---------- EXERCISE DATA ----------

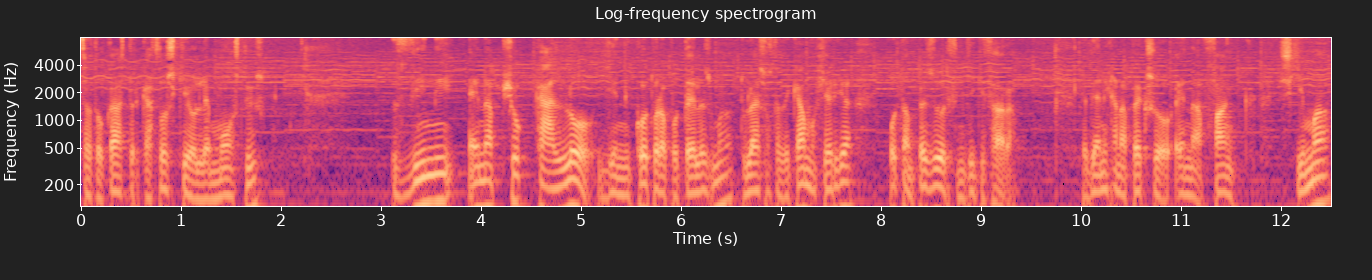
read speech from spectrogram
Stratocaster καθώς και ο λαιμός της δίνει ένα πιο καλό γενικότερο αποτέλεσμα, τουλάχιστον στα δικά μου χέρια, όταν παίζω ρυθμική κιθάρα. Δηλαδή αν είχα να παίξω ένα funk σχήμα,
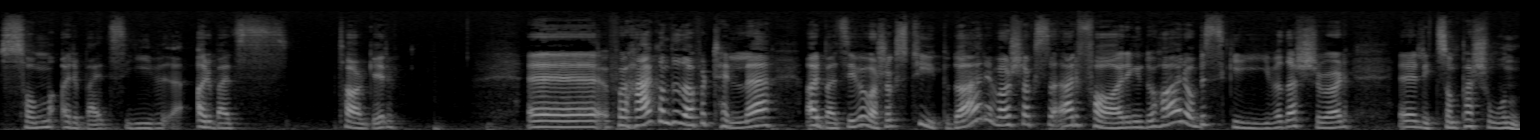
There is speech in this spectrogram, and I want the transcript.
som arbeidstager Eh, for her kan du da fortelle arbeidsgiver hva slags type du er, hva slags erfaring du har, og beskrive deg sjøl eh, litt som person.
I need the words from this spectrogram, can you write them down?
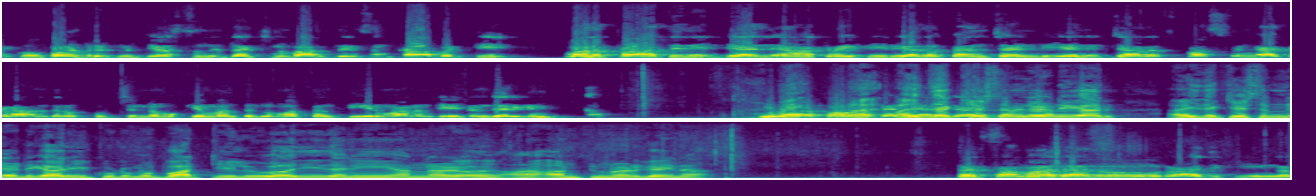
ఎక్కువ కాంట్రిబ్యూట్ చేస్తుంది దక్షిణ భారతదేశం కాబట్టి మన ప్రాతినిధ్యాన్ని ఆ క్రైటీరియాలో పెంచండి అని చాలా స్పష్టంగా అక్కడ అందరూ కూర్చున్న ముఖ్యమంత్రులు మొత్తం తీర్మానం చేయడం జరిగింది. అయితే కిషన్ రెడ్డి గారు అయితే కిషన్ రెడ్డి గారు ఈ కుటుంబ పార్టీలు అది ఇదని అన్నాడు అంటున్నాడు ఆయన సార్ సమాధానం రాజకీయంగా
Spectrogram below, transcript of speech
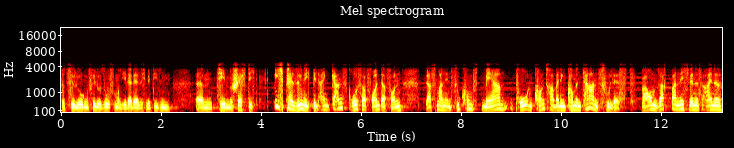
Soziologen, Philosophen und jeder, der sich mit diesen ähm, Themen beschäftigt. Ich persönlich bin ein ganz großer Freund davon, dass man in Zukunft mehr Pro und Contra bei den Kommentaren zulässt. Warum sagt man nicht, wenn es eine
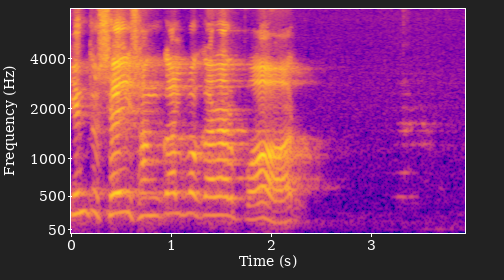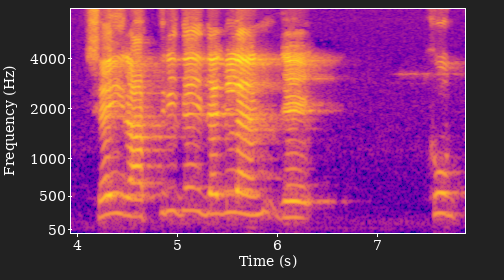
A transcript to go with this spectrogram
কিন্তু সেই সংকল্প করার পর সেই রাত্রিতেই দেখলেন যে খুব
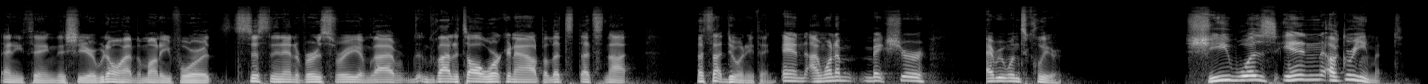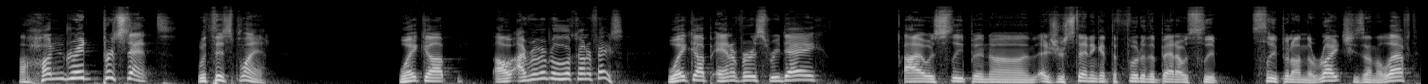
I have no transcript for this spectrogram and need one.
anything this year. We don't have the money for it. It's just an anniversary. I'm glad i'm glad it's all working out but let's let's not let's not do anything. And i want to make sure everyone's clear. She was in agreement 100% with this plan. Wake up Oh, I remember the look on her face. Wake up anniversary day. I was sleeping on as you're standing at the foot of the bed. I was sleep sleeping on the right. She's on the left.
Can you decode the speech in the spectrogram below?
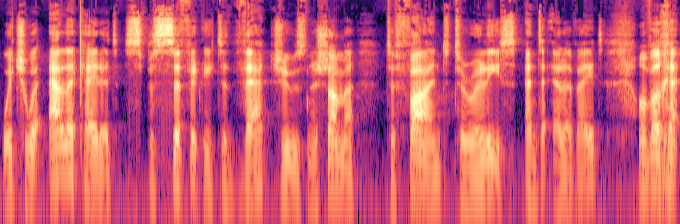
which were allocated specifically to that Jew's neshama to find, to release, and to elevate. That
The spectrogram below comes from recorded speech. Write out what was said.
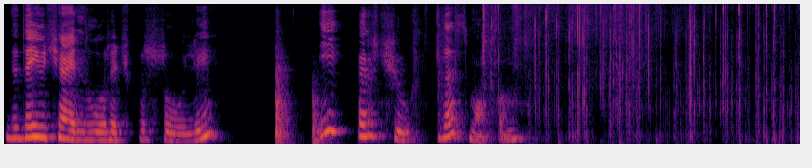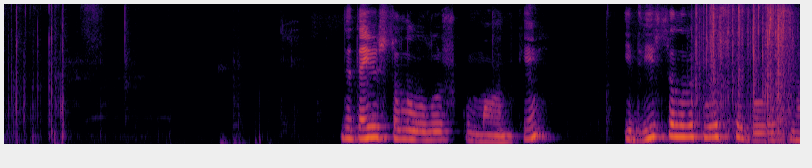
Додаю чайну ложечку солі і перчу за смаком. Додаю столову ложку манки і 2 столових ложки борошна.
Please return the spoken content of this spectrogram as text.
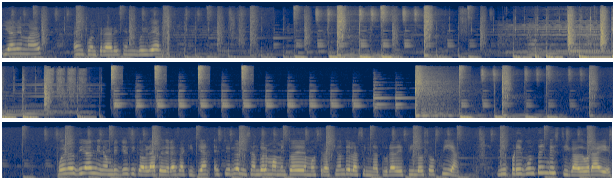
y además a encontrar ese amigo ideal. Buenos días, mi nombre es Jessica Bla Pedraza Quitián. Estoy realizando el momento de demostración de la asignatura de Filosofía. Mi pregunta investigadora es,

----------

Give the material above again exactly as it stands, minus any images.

read speech from spectrogram
Stratocaster καθώς και ο λαιμός της δίνει ένα πιο καλό γενικότερο αποτέλεσμα, τουλάχιστον στα δικά μου χέρια, όταν παίζω ρυθμική κιθάρα. Δηλαδή αν είχα να παίξω ένα funk σχήμα,
There is speech in this spectrogram, and I want the transcript.
som arbeidstager Eh, for her kan du da fortelle arbeidsgiver hva slags type du er, hva slags erfaring du har, og beskrive deg sjøl eh, litt som person.
I need the words from this spectrogram, can you write them down?
ఎక్కువ కాంట్రిబ్యూట్ చేస్తుంది దక్షిణ భారతదేశం కాబట్టి మన ప్రాతినిధ్యాన్ని ఆ క్రైటీరియాలో పెంచండి అని చాలా స్పష్టంగా అక్కడ అందరూ కూర్చున్న ముఖ్యమంత్రులు మొత్తం తీర్మానం చేయడం జరిగింది. అయితే కిషన్ రెడ్డి గారు అయితే కిషన్ రెడ్డి గారు ఈ కుటుంబ పార్టీలు అది ఇదని అన్నాడు అంటున్నాడు ఆయన సార్ సమాధానం రాజకీయంగా
Spectrogram below, transcript of speech
Soziologen, Philosophen und jeder, der sich mit diesen ähm, Themen beschäftigt. Ich persönlich bin ein ganz großer Freund davon, dass man in Zukunft mehr Pro und Contra bei den Kommentaren zulässt. Warum sagt man nicht, wenn es eine
A transcript to go with this spectrogram
কিন্তু সেই সংকল্প করার পর সেই রাত্রিতেই দেখলেন যে খুব
I have no transcript for this spectrogram and need one.
anything this year. We don't have the money for it. It's just an anniversary. I'm glad i'm glad it's all working out but let's let's not let's not do anything. And i want to make sure everyone's clear. She was in agreement 100% with this plan. Wake up Oh, I remember the look on her face. Wake up anniversary day. I was sleeping on as you're standing at the foot of the bed. I was sleep sleeping on the right. She's on the left.
Can you decode the speech in the spectrogram below?
which were allocated specifically to that Jew's neshama to find, to release, and to elevate. That
The spectrogram below comes from recorded speech. Write out what was said.
Додаю чайну ложечку солі і перчу за смаком. Додаю столову ложку манки і 2 столових ложки борошна.
Please return the spoken content of this spectrogram as text.
y además a encontrar ese amigo ideal. Buenos días, mi nombre es Jessica Bla Pedraza Quitián. Estoy realizando el momento de demostración de la asignatura de Filosofía. Mi pregunta investigadora es,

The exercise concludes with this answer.